So messy, in fact, that Valerie happens upon the final casting call for Seeing Red‘s fictionalized version of herself, Mallory Church, spearheaded by the HBO studio exec (Marla Garlin, killing it with only a few lines of dialogue) who also greenlit her Room & Bored role back in the day.
Suddenly, Valerie’s in a room with patronizing execs, a friendly-but-wary Paulie G and her own film crew capturing her deepest insecurities. She’s there to shut down the project, but quickly transitions into eager-professional mode when they tell her they’d called her agent to have her come in and read for the part, but never heard back. Seeing a screen test of Chelsea Handler botching Aunt Sassy’s classic “I don’t wanna SEE that!” punch line, Valerie’s ego, her competitive juices, all come flooding back — despite the alarm bells of having to do a cold read of a dramatic monologue. (As Paulie points out, everyone knows she’s brilliant at bad sitcom scripts, so no need to rehash that part of the character.)
Kurdow is so breathtaking at the episode’s crescendo — as she eyeballs the monologue in front of her, wincing, raising her eyebrows, looking over her bifocals, moving her mouth almost imperceptibly with discomfort — that it’s hard to breathe as you watch it. And then, voice trembling, she begins. “You think I’m this dried-up, middle-aged woman. Look at the jokes you write, look at the track suit you make me wear — all saying the same thing: I’m old, I’m annoying, I’m un-f—able.” (This is what Valerie felt while filming Room & Bored 10 years prior, and 10 years later — despite still enjoying a healthy sex life with her husband, despite still being a beautiful woman with real value in the real world, she has accepted this is her lot in Hollywood. And as a result, the words coming out of her mouth here ring like only the vicious, vicious truth can.)

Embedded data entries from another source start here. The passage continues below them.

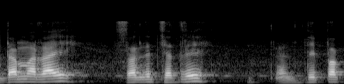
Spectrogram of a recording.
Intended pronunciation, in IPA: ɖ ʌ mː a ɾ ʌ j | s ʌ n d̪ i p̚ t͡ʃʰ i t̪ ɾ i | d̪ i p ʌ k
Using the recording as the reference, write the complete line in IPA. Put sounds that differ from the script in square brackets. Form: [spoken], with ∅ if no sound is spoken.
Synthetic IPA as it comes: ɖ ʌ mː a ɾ [a] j | s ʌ n d̪ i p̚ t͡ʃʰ [e] t̪ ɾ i | d̪ i p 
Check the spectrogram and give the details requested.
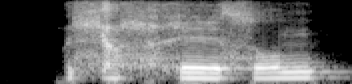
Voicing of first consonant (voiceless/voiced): voiceless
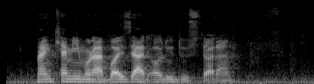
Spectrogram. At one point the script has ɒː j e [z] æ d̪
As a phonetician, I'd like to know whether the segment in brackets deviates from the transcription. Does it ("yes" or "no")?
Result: no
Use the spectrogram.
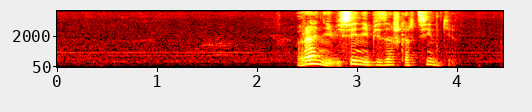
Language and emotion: Russian, positive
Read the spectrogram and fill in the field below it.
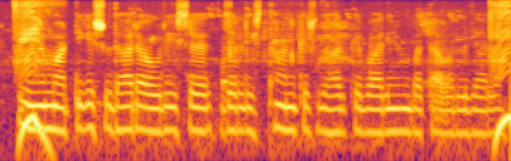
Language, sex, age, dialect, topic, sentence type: Bhojpuri, female, 25-30, Northern, agriculture, statement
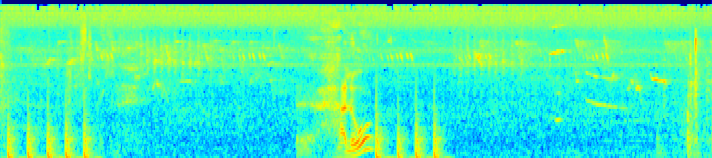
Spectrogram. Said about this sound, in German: So, muss ich jetzt klopfen oder gehen wir einfach rein? Ja, geh doch einfach rein. Wir werden ja erwartet. Ich denke auch, also. Ach, wir sind noch gut erzogen. Ich klopfe an.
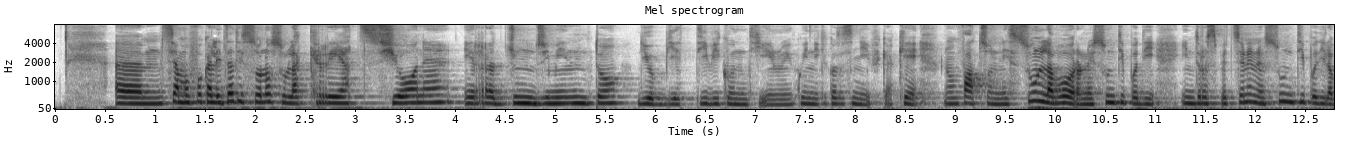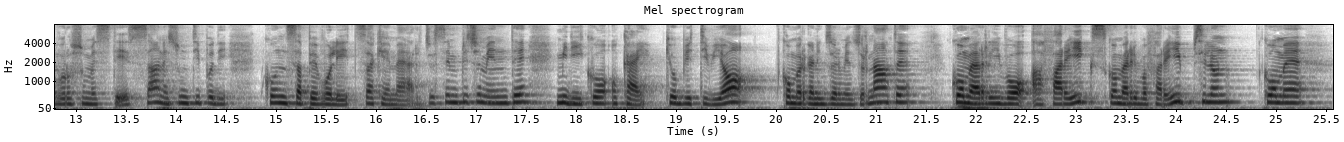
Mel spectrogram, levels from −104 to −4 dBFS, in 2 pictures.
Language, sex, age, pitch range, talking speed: Italian, female, 20-39, 195-240 Hz, 140 wpm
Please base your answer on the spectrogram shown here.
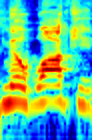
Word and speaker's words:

“Well, I’m not the joke, OK? You are, Mitch.” she continues. “And instead of spending all your time trying to make me the joke, why don’t you do your job and write me one?” Here, Kudrow lets Valerie’s anger really percolate — she’s not the vain former star of I’m It trying to land a role, she’s merely giving voice to the feelings she usually keeps locked under a patina of Tinseltown superficiality. “Huh? A real joke, Mitch. Not you and your boys off in a room making fun of an old woman’s p—y. Yeah, I heard you. I heard what you think of me. I heard it. Well maybe you and everyone in television — oops, said it wrong — well maybe you and everyone in the television business can’t see me as desirable, but there are plenty of men out there who… but there are plenty of men out there who would still wanna [pause] f— an old lady like me. So f–k you Mitch, just f–k you, and F–K YOU!”
The silence in the room is so profound, you understand Val wanting to break it by noting, “That’s just a little too — just up there” while pointing skyward — a callback to The Comeback pilot’s overzealous “WELL, I GOT IT!” — and then doing her trademark folded-hand, namaste now. She’s sure she’s blown it — though what a coup for her Bravo pilot presentation — but the mic that’s still attached to her chest begins to reveal otherwise. They’re reluctant to cast her, but how can they not?

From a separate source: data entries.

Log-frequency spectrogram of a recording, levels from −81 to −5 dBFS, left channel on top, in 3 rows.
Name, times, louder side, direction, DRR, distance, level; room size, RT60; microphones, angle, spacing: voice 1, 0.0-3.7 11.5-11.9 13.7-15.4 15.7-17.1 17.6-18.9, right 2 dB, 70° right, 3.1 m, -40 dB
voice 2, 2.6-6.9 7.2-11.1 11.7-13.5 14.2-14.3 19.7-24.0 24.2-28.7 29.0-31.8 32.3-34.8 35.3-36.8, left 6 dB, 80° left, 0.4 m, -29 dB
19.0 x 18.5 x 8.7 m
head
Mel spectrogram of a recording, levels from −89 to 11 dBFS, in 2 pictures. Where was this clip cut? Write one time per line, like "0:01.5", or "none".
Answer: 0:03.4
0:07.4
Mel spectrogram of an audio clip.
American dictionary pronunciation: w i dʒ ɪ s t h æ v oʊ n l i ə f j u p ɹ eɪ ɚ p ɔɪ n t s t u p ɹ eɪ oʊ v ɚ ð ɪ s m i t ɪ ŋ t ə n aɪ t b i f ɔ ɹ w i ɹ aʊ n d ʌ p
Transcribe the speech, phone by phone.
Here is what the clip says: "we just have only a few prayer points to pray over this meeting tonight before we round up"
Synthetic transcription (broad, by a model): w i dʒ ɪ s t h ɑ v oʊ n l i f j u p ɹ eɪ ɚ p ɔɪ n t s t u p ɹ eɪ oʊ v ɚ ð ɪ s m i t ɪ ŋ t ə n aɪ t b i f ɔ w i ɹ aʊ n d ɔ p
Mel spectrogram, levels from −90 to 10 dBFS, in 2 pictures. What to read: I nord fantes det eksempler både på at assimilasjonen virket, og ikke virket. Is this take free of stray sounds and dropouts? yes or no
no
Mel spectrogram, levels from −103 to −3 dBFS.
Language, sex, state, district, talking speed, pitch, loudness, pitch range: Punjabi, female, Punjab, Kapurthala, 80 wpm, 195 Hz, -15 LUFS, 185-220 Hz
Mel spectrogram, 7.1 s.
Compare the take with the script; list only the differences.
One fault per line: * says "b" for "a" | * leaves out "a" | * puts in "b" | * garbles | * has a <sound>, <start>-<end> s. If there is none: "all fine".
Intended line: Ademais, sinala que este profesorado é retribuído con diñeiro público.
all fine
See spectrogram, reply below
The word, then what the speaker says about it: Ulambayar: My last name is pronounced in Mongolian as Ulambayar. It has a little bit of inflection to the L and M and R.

Back home, Valerie’s on camera again — her crew having missed the call from her agent to tell her she scored the Seeing Red part, just like her old reality program couldn’t film her Room & Bored casting moment — but when “Markie Mark” gets the news and responds with a perfectly reasonable, “No way, Val. I mean, no f—ing way,” we get a glimpse of the fresh hell that awaits Red and everyone in her orbit.
No matter how bleak it gets though, there’s a joy in the return of Valerie — every ‘well…’ and ‘you know’ and grimace and autopilot chuckle that follows one of her own wry observations to the camera. Now if she can just avoid the giant cupcake costume this time around, Red should be golden all over again.

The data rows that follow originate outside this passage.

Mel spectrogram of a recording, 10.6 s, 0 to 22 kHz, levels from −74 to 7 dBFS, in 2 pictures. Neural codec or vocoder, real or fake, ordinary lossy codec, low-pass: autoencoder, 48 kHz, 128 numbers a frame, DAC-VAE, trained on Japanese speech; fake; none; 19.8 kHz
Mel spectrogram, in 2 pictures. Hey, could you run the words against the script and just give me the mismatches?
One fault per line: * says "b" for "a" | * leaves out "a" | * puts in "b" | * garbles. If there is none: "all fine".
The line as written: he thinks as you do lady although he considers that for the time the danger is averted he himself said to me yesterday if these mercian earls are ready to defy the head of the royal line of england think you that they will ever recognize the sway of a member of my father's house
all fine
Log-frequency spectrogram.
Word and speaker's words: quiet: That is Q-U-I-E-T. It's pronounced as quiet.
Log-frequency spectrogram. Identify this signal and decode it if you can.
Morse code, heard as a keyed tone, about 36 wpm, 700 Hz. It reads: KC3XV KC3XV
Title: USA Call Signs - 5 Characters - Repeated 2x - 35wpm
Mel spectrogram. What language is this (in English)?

What did you think of The Comeback premiere? Was it almost too painful to watch without pausing? Did you tear up during the Seeing Red monologue? (I did!) And do we trust Paulie G is a kinder, gentler soul now? Sound off in the comments!